MAZE RUNNER: THE SCORCH TRIALS
With no maze it loses direction
has the ya franchise lost its way second time around?
released 1 February 2015 | 12 | blu-ray/dVd Director Wes ball Cast dylan O’brien, Kaya scodelario, Thomas brodie-sangster, Patricia Clarkson, Ki Hong lee, aidan Gillen
“I never thought I’d say this,” sighs Maze escapee Minho at one point in The Scorch Trails, “but I really miss the Glade.” You may well agree.
The Maze Runner was an unexpected delight. One of a slew of The Hunger Games wannabes, it was surprisingly intelligent, sassy and original. Three things set it apart from its teens-in-dystopia ilk: its setting, its central mystery and its characters. It took place in a “Glade” enclosed by four, massive, edifice-like walls, where a group of youths had to survive. Every night, gates would open in the wall leading to a vast maze beyond. But would finding a way out of the maze before the gates shut again – and monsters were unleashed into it – lead to escape? All this added up to a visually striking film with some intelligent, charismatic characters and excitingly different action scenes.

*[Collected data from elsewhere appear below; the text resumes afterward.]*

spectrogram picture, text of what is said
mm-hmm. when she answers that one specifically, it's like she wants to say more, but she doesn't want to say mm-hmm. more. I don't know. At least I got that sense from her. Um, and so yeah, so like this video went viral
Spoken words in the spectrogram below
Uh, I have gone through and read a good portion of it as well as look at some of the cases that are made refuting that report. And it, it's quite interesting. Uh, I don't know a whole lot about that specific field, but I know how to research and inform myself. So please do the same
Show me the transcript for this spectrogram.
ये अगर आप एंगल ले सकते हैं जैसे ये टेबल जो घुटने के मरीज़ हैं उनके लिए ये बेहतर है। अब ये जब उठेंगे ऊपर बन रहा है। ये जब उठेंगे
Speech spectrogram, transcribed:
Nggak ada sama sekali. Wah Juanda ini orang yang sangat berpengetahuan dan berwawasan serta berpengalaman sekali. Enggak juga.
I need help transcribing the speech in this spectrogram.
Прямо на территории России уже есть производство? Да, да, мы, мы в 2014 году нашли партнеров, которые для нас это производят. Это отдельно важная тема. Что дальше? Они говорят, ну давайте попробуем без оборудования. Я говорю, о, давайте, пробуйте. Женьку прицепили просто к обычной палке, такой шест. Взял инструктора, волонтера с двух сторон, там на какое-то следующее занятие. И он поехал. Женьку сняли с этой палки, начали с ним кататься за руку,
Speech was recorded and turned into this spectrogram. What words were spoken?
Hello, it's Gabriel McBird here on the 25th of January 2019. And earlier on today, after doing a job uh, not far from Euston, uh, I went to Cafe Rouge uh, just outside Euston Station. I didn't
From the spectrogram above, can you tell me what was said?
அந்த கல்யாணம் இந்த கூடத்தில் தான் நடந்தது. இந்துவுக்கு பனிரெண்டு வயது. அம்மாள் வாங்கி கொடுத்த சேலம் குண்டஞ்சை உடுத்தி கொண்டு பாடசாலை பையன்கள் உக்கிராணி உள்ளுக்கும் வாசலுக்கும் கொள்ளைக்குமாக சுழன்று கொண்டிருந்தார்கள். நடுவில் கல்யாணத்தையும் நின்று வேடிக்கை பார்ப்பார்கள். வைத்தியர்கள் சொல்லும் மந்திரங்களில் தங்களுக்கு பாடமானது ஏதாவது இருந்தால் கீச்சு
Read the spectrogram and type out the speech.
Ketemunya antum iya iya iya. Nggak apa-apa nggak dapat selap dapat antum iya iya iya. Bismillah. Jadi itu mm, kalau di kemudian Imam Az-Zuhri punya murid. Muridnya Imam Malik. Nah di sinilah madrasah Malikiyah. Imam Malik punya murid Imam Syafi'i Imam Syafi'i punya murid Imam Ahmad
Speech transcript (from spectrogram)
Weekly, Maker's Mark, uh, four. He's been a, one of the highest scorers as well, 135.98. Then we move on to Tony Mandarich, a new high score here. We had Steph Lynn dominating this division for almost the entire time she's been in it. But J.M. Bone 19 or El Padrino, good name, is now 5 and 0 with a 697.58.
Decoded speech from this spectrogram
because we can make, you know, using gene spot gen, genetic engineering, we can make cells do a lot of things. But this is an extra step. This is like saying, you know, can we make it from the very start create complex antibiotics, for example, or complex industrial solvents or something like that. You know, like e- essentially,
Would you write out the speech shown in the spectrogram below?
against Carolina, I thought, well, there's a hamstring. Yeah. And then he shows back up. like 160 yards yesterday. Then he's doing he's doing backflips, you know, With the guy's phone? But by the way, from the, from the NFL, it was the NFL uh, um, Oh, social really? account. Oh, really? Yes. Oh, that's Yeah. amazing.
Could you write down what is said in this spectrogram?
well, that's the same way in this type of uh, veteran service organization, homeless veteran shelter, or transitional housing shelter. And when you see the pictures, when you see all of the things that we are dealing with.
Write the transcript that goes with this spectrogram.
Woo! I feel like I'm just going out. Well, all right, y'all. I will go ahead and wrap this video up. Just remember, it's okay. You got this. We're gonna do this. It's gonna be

This sequel ejects everything that marked out the first film from the crowd. The Gladers have escaped the Maze into Generic Post-Apocalyptic World, where a virus is turning humans into zombies – here called Cranks – and evil scientists are harvesting children as a means of finding a cure. Our heroes start off in the clutches of the evil scientists, but escape as soon as they realise they’re destined to end up like the victims in Michael Crichton’s Coma. From there on in it’s a travelogue of post-apocalyptic clichés: empty shopping malls filled with zombies, fallen skyscrapers, deserts, mountain encampments, abandoned warehouses, more deserts, crumbling bridges and even more deserts. They aim to join up with an anti-evil-scientists resistance movement (because there’s always a resistance movement) and they encounter an odious, drug-addled child-trafficker along the way (because there’s always an… oh, hang on – maybe this is the one original bit in the movie).
The lead cast, who were so good in the first film, are given little to do here. Dylan O’Brien previously oozed charisma and cheeky charm as Thomas, the amnesiac teen who, on being transported to the Glade, shakes the lads already there out of their gloomy acceptance of the situation. Now Thomas is just a bore; a humourless hero, driven by the plot rather than driving it, forced to frown like Mark Wahlberg in an M Night Shyamalan film because the script is giving him no idea what emotions he should be channelling.
Ejects everything that marked out the first film
The rest of the gang pretty much follow him in looking vaguely worried, or get killed. Occasionally Thomas Brodie-Sangster is allowed a line that reminds you he was the sarcastic one in the first film, but that’s about as far as characterisation goes. Worst served is Kaya Scodelario as Teresa, who was all kinds of fun in the first film as a girl cynically introduced into the Glade to stir things up, but is here relegated by a dubious plot twist to being a massive sulk.
Some new characters are served slightly better, presumably on the the basis that as they’re new the writers had better put some effort into introducing them. There are a few impressive post-apocalyptic vistas, a couple of decent action sequences, and a hint of bromance. It’s all competently put together, well-acted and blandly watchable. But for the most part, it’s depressingly derivative.
Extras The DVD features a commentary by director Wes Ball, scriptwriter TS Nowlin, producer Joe Hartwick Jr and editor Dan Zimmerman, plus 14 deleted and extended scenes (17 minutes), a gag reel and a gallery of concept art. The Blu-ray has all that plus “Secrets Of The Scorch” (52 minutes), a choppily-edited Making Of, comprising an MTV featurette-style mix of talking heads soundbites and behind-thescenes footage, broken down into the usual topics: inspiration, the design, the characters, a breakdown of a specific scene (in this case the fallen skyscraper chase). There’s also half an hour’s worth of FX-in-progress footage for various scenes.
Car boot sales never fail to excite.
We’re not sure, but this scene may involve CGI.